Anyway, she let me out and I headed for MacDonalds for a cheap breakfast. I noted all the paper that came with the bagel and coffee, I am not comfortable with the throw away stuff. I am constantly surprised by business-as-usual but this is the way it is, until it changes. I noted in the newspaper a conference held on the Sunshine Coast indicating to kids they are superheroes everyday, the focus was environmental. I felt for the challenge ahead of children. What I liked to hear about this conference was giving kids a leadership role. I think this is important. About 400 kids were put through workshops on waterways, soils and environmental protection. So that was good news. Yet we see the environmental degradation through coal seam gas, farming techniques, over cultivation, pollution, manufacturing and chemicals. We also see the attempt to curb the use of carbon technologies with the incoming carbon tax, yet the forces in the opposite direction are still at the fore. What is still evident is so many interests working against each other. We are not cooperating for the common good. It made me think of Cuba and peak oil and the comment made by a Cuban expert that westerners always fight the change because they ‘own’ something, the socialists tend to see a social goal rather than self interest and are conditioned to work together. I think this is the strength of a system which values the whole. However, socialist systems end up with dictatorships which work against personal freedom. As Byron Katie teaches the freedom is within our own minds when we question our beliefs, and as I am learning, do not believe our own thoughts. That is where the real revolution begins I feel. As I change the world changes, this is a fundamental truth. The focus is on changing the self and this is where 100% responsibility is. When we blame others it just disempowers and is pointless as you can’t change people. The reality shifts when we do. I really find that fascinating.

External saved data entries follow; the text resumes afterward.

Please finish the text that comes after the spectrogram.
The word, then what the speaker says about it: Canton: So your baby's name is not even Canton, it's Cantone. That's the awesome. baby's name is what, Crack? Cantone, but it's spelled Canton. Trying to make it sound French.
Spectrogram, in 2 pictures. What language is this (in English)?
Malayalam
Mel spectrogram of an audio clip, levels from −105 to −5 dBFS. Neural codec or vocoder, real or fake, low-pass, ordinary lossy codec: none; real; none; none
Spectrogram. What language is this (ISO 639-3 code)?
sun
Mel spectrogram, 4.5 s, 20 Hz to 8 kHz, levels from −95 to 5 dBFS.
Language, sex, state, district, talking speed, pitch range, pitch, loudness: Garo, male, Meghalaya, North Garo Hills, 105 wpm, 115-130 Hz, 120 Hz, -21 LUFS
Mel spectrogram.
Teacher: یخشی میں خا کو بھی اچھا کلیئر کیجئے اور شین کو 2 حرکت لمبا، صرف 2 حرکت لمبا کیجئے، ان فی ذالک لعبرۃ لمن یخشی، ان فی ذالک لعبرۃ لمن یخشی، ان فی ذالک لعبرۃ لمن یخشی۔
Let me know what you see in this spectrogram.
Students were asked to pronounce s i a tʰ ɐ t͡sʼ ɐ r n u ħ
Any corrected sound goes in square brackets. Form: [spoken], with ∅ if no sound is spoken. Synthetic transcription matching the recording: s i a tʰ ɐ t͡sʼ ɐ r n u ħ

I found out in the paper that in Queensland the winter was bitterly dry and frosty. So the climate change is evident and the drought will intensify. I found out on my journey that the drought had been going for 8 years. I didn’t know that. I also read that after the massive floods in January the Hinz dam (Brisbane) has dropped to 53% (no rain in 7 months) so we may find the summer very dry and this means more fires. If the farmers don’t get water then their crops fail and so on. So we all have a very powerful interest in the environment. I keep finding myself turning to indigenous people, they have the real knowledge. When we are ready we will turn to those who know how to live in harmony with the planet. Conditions are here to teach us that. I looked around the crowd at the rodeo and wondered about collapse and how they will survive. They will help each other out, but we will need to learn that inner peace and harmony with the natural world. The physical environment only changes when our inner environment changes from chaos to peace. In truth peace is the real goal of our lives.

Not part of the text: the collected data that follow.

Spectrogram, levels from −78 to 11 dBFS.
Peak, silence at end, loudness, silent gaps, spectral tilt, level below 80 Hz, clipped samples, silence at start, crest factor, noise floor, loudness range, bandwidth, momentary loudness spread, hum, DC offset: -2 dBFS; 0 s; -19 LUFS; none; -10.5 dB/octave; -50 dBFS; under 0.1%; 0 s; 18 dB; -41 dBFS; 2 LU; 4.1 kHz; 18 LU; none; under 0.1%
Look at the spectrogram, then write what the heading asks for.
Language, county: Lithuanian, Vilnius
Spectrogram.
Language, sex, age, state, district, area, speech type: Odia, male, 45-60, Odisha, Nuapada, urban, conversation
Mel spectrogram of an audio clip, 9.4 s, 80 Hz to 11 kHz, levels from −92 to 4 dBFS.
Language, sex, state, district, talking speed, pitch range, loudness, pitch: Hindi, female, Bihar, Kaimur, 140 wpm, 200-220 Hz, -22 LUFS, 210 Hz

Anyway, I am in a little town of Camooweal on my way to the Northern Territory Border. I will probably stop on the way to Tennant Creek. I will be teaching at a school 4 hours out of Tennant Creek, so it will be interesting to see how the conflict resolution program goes. They are having problems at their school. So will see if the clown can do some magic here.

Mohandas Gandhi

“The weak can never forgive. Forgiveness is the attribute of the strong.”